I have written fiction now and then since I was seven. But I never finished any of my stories. Not until I ran into a period of burnout nine years ago. I realized that I had to be creative in some way, and for once I had plenty of time to be so. I was very determined to write, but as you can imagine, not very stable or critical.
I did write my first crime novel, though, and I even sent it off to a few publishing houses. Well, I learned what a standard rejection letter looks like, and after some time I understood that they were right.
Was I a writer?
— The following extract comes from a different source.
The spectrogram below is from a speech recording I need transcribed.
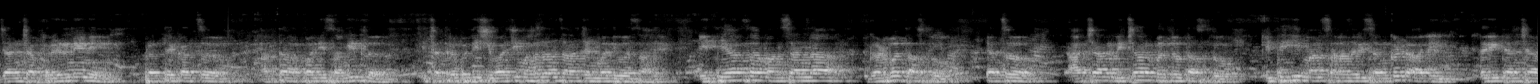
ज्यांच्या प्रेरणेने प्रत्येकाचं आता आपण सांगितलं की छत्रपती शिवाजी महाराजांचा जन्मदिवस आहे. इतिहास हा माणसांना घडवत असतो त्याचं आचार विचार बदलत असतो. कितीही माणसाला जरी संकट आली तरी त्यांच्या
Perhaps, but certainly not a good one.
I planned and wrote my second crime novel around 2002. Krystalnætter (Crystal Nights) begins with a prehistory in 1938 and continues in the 1960s in the village where I grew up. I sent it off to several publishers, and this time most of them sent me kind or even encouraging rejections. The writing was good, and so was the environment, but the plot was not exciting enough.
Now I could see that I was developing into a better writer. (And though I may never be able to sell Crystal Nights, I am still proud of parts of that novel).
My third novel was written in the period 2004-2007 (latest version: 2009).I made two major mistakes: first I didn´t plan it properly (some writers don´t have to, but I know I do). Second, I tried to add some of the femikrimi features I saw in the Scandinavian crime novels I read all the time. I ended up with a weak and silly protagonist I didn´t even like myself. The plot was good, though, and I think it may be possible to make a proper story out of it one day.
In 2009 a Danish blogger wrote about a free, online writing course. I am sure all my regulars know all about this, but in brief, I learned quite a lot about writing techniques and getting to the point.
Was I a writer?
Well, technically I had learned a lot, and this was the time when I began letting people around me know I wanted to write. I began taking myself a bit more seriously, and I began translating my short writing exercises into English.
And in the autumn of 2009 my blog friends persuaded me that my English was so good that I should try to send some of my flash fiction stories off to online magazines.
I sent the first four off in October, and they were all rejected. Since then I have sent ten more off. So far: two rejections. AND ONE ACCEPTED!
Yesterday I found this message in my spam folder:
“We are pleased to tell you that we have decided to publish your story “Lollipop” in Every Day Fiction.”
Am I a writer?
Well, according to my own definition I suppose I am, and soon I will even be a published writer. No date yet, but that doesn´t really matter. Right now I feel quite happy as it is. The pay is $ 3, and as Every Day Fiction is a free, online magazine, I promise to let you all know when and where.
And thank you so much to each and every reader who has helped and encouraged me to keep on writing! Without you, I would never have tried to publish fiction in my second language!
“We’ve got the usual great variety of styles and flavours for you this month, with fresh stories from names you’ll recognize, including Gay Degani and Kevin Shamel, along with a variety of new-to-EDF authors such as Christopher Floyd and Dorte Hummelshoj Jakobsen.”